The Grant Fitch residence, 55 Prospect avenue, is one of the best domestic examples of colonial architecture to be seen here. It has an aura of aristocratic dignity, a very well proportioned portico and expresses a sympathetic handling of refined details.

The Gallun residence, 108 Prospect avenue, is a good example of English domestic architecture of the Tudor period. The plan of the house permits of an interesting arrangement of the elevation. The beautiful colors of the stonework and the ruggedness of the graded slate roof adds to the charm of its appearance. Leaded glass set in metal casements further enhances the English feeling of the design. It seems that a house of this magnitude would show off to better advantage on a larger piece of property than that on which it stands.

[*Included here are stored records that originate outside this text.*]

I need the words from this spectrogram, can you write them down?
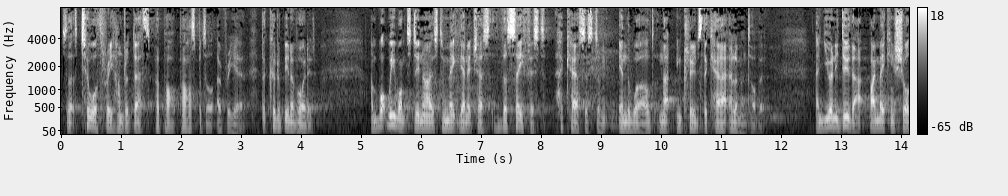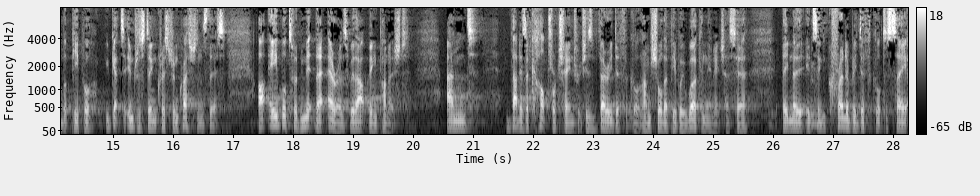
So that's two or three hundred deaths per, per hospital every year that could have been avoided. And what we want to do now is to make the NHS the safest care system in the world, and that includes the care element of it. And you only do that by making sure that people, you get to interesting Christian questions this, are able to admit their errors without being punished. And that is a cultural change which is very difficult. And I'm sure there are people who work in the NHS here. They know it's incredibly difficult to say,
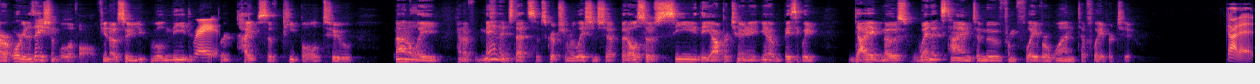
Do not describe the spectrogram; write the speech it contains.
our organization will evolve you know so you will need Right. different types of people to not only kind of manage that subscription relationship but also see the opportunity you know basically diagnose when it's time to move from flavor 1 to flavor 2 Got it.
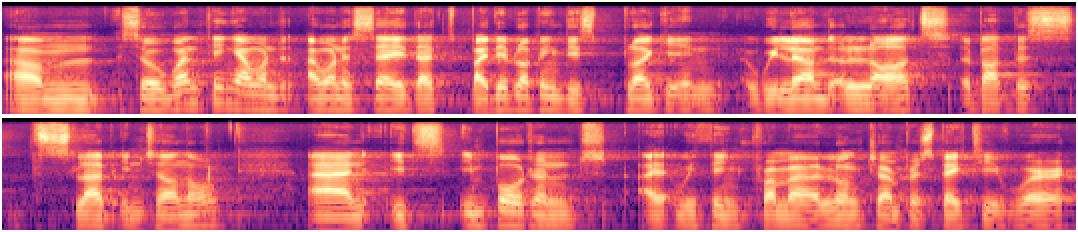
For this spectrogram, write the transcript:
Um, so one thing I want, I want to say that by developing this plugin, we learned a lot about the slab internal. And it's important, I, we think, from a long-term perspective where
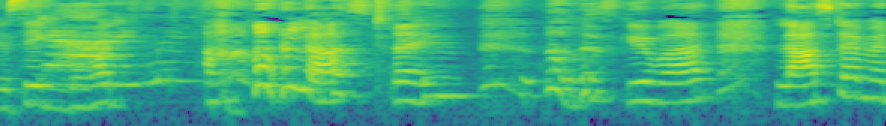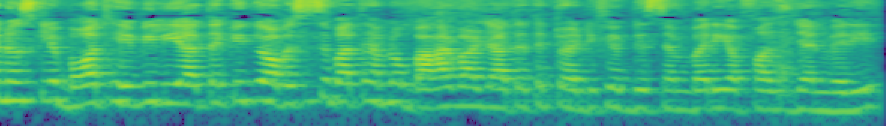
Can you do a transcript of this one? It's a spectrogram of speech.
जैसे एक बहुत लास्ट टाइम उसके बाद लास्ट टाइम मैंने उसके लिए बहुत हेवी लिया था क्योंकि ऑब्वियसली से बात है हम लोग बाहर बाहर जाते थे ट्वेंटी फिफ्थ दिसंबर या फ़र्स्ट जनवरी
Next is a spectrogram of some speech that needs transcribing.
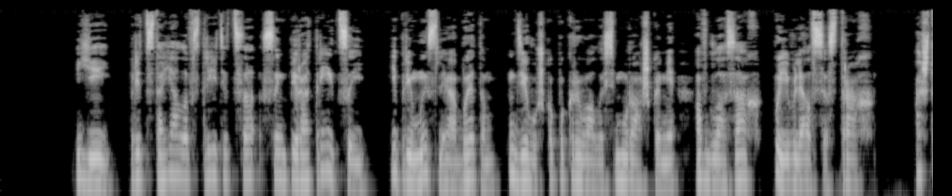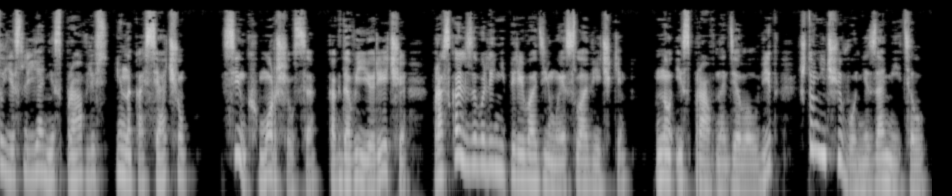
Ей предстояло встретиться с императрицей, и при мысли об этом девушка покрывалась мурашками, а в глазах появлялся страх. «А что, если я не справлюсь и накосячу?» Сингх морщился, когда в ее речи проскальзывали непереводимые словечки, но исправно делал вид, что ничего не заметил.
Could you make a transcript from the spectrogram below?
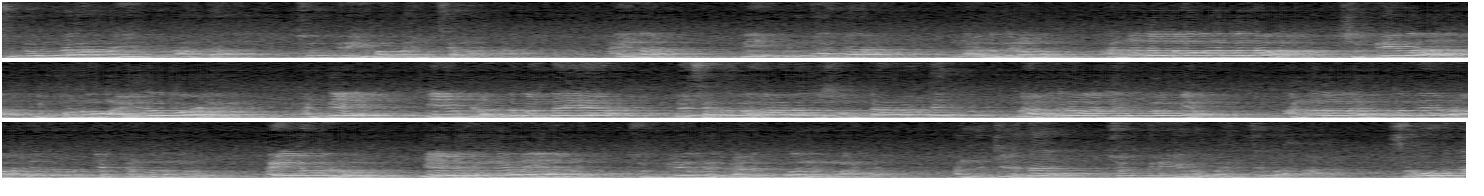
చతుర్నామయ ప్రాంత సుగ్రీవ పంచమ ఆయన నేను ఇప్పుడు దాకా నలుగురం అన్నదమ్ములం అనుకున్నాం. సుగ్రీవ ఇప్పుడు నువ్వు ఐదో వాడి అంటే మేము ఇప్పుడు ఎంతమంది అయ్యా దశరథ మహారాజు సంతానం అంటే నలుగురం అని చెప్పుకోం మేము. అన్నదమ్ములు ఎంతమంది అయ్యా రామచంద్రమూర్తి యొక్క అన్నదమ్ములు. ఐదుగురు ఏ విధంగా అయ్యాను? సుగ్రీవుని కలుపుకోను అనమాట అందుచేత సుగ్రీవ పంచమ సౌహృద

The University club has a good colonial facade except for the fact that the unfortunate location of the entrance destroys an otherwise pleasing, symmetrical and well balanced arrangement. Ionic columns have been used for the entrance which in itself is quite good, spoiled only by its location to one side of the main axis. Interest is added to the front by the balcony at the second story level.

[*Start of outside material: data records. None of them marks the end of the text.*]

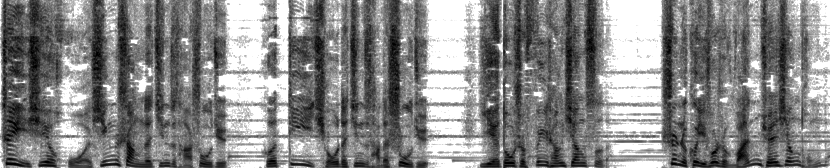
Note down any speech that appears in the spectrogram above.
这些火星上的金字塔数据和地球的金字塔的数据也都是非常相似的，甚至可以说是完全相同的。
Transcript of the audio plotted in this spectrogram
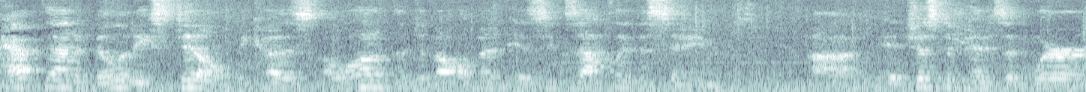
have that ability still because a lot of the development is exactly the same. Uh, It just depends on where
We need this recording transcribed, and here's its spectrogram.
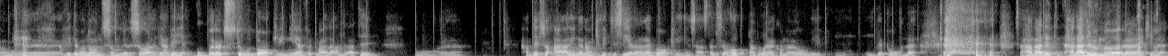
och, eh, jag vet, det var någon som sa att vi hade en oerhört stor bakvinge jämfört med alla andra team. Och, eh, han blev så arg när någon kritiserade den där bakvingen så han ställde sig och hoppade på den, kommer jag ihåg, i, i depån där. så han hade, han hade humör, den här killen.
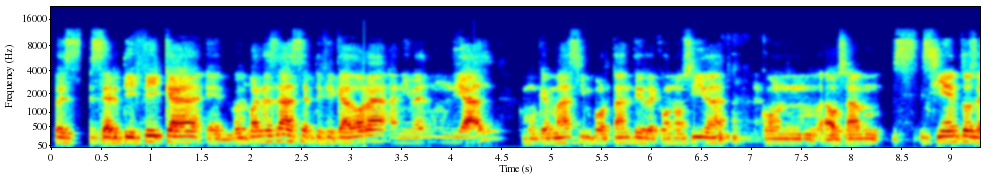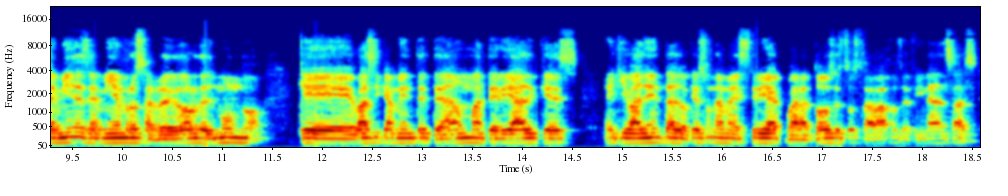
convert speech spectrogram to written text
pues certifica, eh, bueno, es la certificadora a nivel mundial como que más importante y reconocida, con, o sea, cientos de miles de miembros alrededor del mundo, que básicamente te da un material que es equivalente a lo que es una maestría para todos estos trabajos de finanzas,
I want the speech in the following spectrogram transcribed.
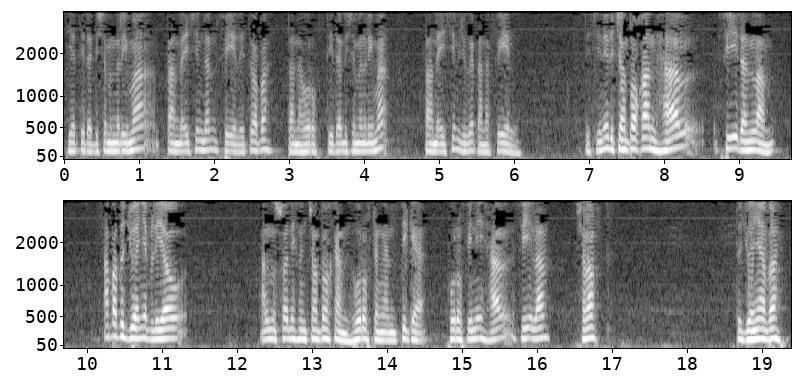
dia tidak bisa menerima tanda isim dan fi'il. Itu apa? Tanda huruf. Tidak bisa menerima tanda isim juga tanda fi'il. Di sini dicontohkan hal fi dan lam. Apa tujuannya beliau? Al-musannif mencontohkan huruf dengan tiga huruf ini hal fi lam syaraf. Tujuannya apa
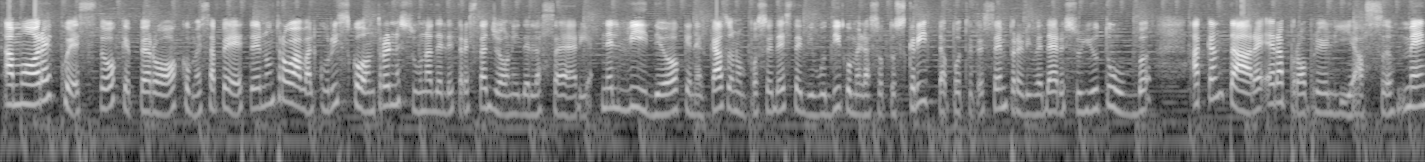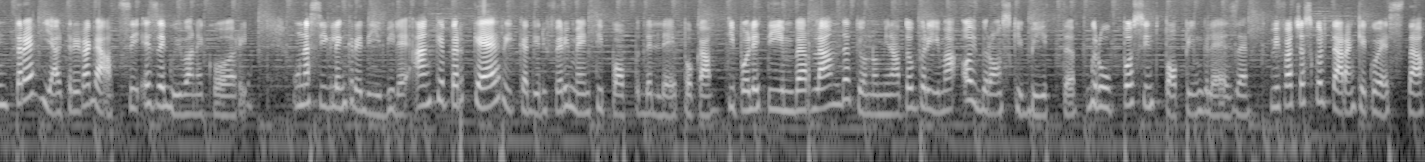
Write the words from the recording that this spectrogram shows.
Amore questo che però, come sapete, non trovava alcun riscontro in nessuna delle tre stagioni della serie. Nel video, che nel caso non possedeste DVD come la sottoscritta potete sempre rivedere su YouTube, a cantare era proprio Elias, mentre gli altri ragazzi eseguivano i cori. Una sigla incredibile, anche perché ricca di riferimenti pop dell'epoca, tipo le Timberland che ho nominato prima o i Bronsky Beat, gruppo synth pop inglese. Vi faccio ascoltare anche questa.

In closing, a word might be said of the Gargoyle restaurant as it appeared before its present remodeling. It was then a beautiful example of the use of English domestic architecture as applied to small commercial buildings.

Though small, it attracted the eye because of its unique design, charming and quaint with such features as its grotesques, and exceptionally good oriel bay window. Its irregular treatment served only to emphasize the picturesque quality.

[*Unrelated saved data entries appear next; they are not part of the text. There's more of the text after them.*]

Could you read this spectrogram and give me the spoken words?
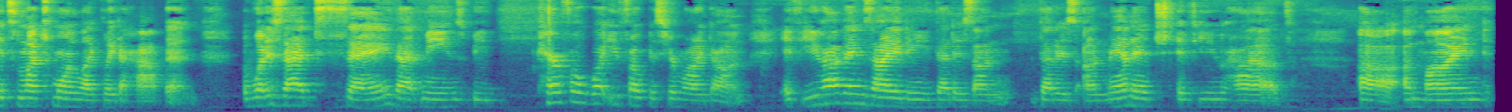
it's much more likely to happen. What does that say? That means be careful what you focus your mind on. If you have anxiety that is un, that is unmanaged, if you have uh, a mind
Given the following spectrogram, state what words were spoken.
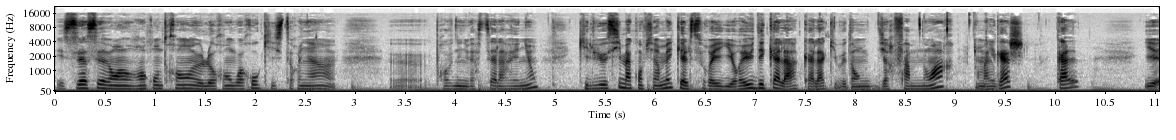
Et ça, c'est en rencontrant euh, Laurent Waro, qui est historien, euh, prof d'université à La Réunion, qui lui aussi m'a confirmé qu'il y aurait eu des Kala, Kala qui veut donc dire femme noire en malgache, Kal, il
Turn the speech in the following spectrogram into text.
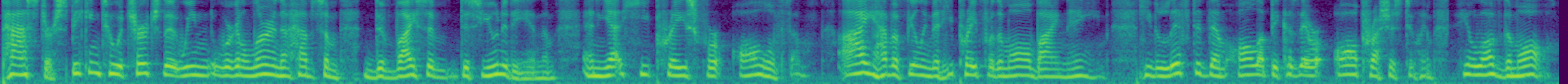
pastor speaking to a church that we, we're going to learn that have some divisive disunity in them, and yet he prays for all of them. I have a feeling that he prayed for them all by name. He lifted them all up because they were all precious to him. He loved them all.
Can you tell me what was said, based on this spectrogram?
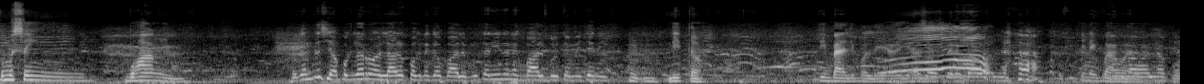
Kumusta yung buhangin? Maganda siya paglaro, lalo pag nag-volleyball. Kanina nag-volleyball kami dyan eh. Mm-mm. Dito. Yung volleyball area. Kaso pinagbawal na. Pinagbawal. Pinagbawal na po.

Monday Bergh Statue

Today due to time constraints we will have a Monday without a mystery! Instead here is a view of City Hall back when the Bergh statue stood in front. Enjoy!

Should Aldermen Be Paid? – 1882

Interesting thoughts on pay for aldermen, from the Daily Republican-Sentinel of December 19, 1882. I wonder how this discussion would go today.

Dennis Pajot

The Council went into committee of the whole, with Ald. Dixon in the chair, to consider the question of salaries for aldermen, to take effect January 1.

Ald. Dodge moved to refer the whole matter to a special committee of five, who would present it to the Legislature to have the compensation fixed as thought best, not to exceed $500. Ald. Barth moved to make the remuneration $1000 per annum, $500 not being enough for good men. Ald. Stemper said he drew up the bill to secure salaries with the best intentions in the world. The members of the Council get no thanks for anything, but were always ridiculed and blamed. Ald. Stirn favored the passage of the bill to take effect in the year 2000. Ald. Hinsey said the offices were accepted with the knowledge that there was no recompense, and it was belittling the position to go to voting salaries. It did not agree with the aid to reduce taxes. Ald. Wood thought the aldermen were abused for everything, and should be paid, yet he could hardly vote for it. Ald. Barth referred to the modesty of the Council in not wishing to vote themselves pay, and moved no present member receive emolument, but in future $1,000 per annum be paid. Ald. Chase said to take such a step would lower the standing of the Council, as it would be filled, if there was a salary attached, by men with no other wish than to get the money. Ald. Stemper said he did not know when he was elected how much work there was attached, or he would not have accepted. The gentleman spoke at some length very warmly in support of his bill, jingling the change in his pockets meanwhile, as though it was the fat “roll” of a year’s wages at his figure. Ald. Stirn said if the aldermen were paid, the school commissioners should be, and wanted to know if that was done, where for God’s sake would the city go to? Ald Swan said Ald. Chase had hit the nail on the head. If aldermen became salaried officers caucuses would be packed, and elections would be made to carry out schemes. Ald. Fritz put it that his time was worth money, and he wanted pay for his services. Ald. Knoernschild said he had worked all he cared to for glory, and he wanted money. He would recommend, however, that the first year of service there be no compensation, but for the next two of the term of office there be paid $1000. The committee adjourned to report progress.

Ald. Dodge